Sam Simmons, you are my hero. It is rare that a television personality has the courage to spawn something that is likely to have just as many people blinking in confusion as there are aching with laughter. It is even rarer that television networks let television personalities do this. And it is especially rare for Australian comedy to take a full-blooded plunge into the realms of outright surrealism. British comedy, sure: The Mighty Boosh, The Young Ones etc. But Australian comedy has always tended more towards observation, character, send-up and traditionally, of course, complete crap.
This is not so much so these days, of course: this year has brought a diverse array of high-class new comedy, including The Strange Calls, Woodley, Mad As Hell and A Moody Christmas. It's actually looking like quite a purple patch for Aussie comedy. But Simmons' new one, Problems, has taken it all in a completely different, and completely demented, direction. And it's exciting.
Of course, comedy fans had known for years Simmons was a unique voice on the stand-up scene, but it's quite another thing to see that voice translate to the screen. TV history is littered with talented comedians who struggle to hit the spot when exposed to the camera. And Simmons is such an idiosyncratic talent, that was a real possibility. But on the evidence so far, there was no need for such worries. Problems is brilliant.
It's a sketch show - sort of. And a sitcom - sort of. It's hard to describe. Basically, Sam struggles with the minor, yet momentous, problems besetting his life. Accompanied by his anthropomorphic talking cat, and interspersed with his surreal life adventures, proceedings flit wildly around a surreal sketch world in which the ongoing relationship drama of the moths living behind the couch is perhaps the most grounded in reality.
It defies genre, being in essence a tour through the beautifully fractured landscape of Simmons' mind. What a wonderful place that must be. A place where molehills are mountains, and mountains are molehills, and both are probably made out of jelly. A place where the sky's the limit, and it's also purple, and you can get there by strapping a kite to a unicorn. Basically, it's an odd place, and Sam Simmons is an odd man, and that's the whole point.
Now, when you're dealing with sketch comedy, you're never going to get a 100 per cent hit rate. But it's a lot easier to ride the fluctuations when the comedy is original, interesting and filled with ideas. And Problems is as idea-rich a comedy as you're likely to see: they tumble and cascade over each other, fighting for the prime spot in the front of your mind, bubbling and sizzling and rushing madly to an illogical conclusion. It's not so much a stream of consciousness as a waterfall. But, importantly, it's smart.
Simmons was clever enough to surround himself with stellar talent from among his brother and sister comedians, and clever enough to give them their own moments in the spotlight.

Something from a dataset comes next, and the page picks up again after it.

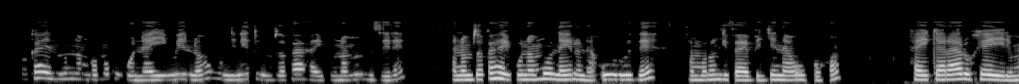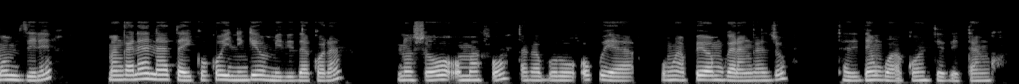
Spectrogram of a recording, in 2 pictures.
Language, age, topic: Oshiwambo, 25-35, agriculture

But most of all, he is clever enough to have stepped up and let his twisted comedic psyche roar forth among the masses. Whether Problems will be a hit, I have no idea, but it's a cool, refreshing drink of crazy in the comedy desert, and whenever something so uproariously different crashes our living rooms, it's worth applauding.
■Problems screens on ABC1 on Wednesdays at 9pm.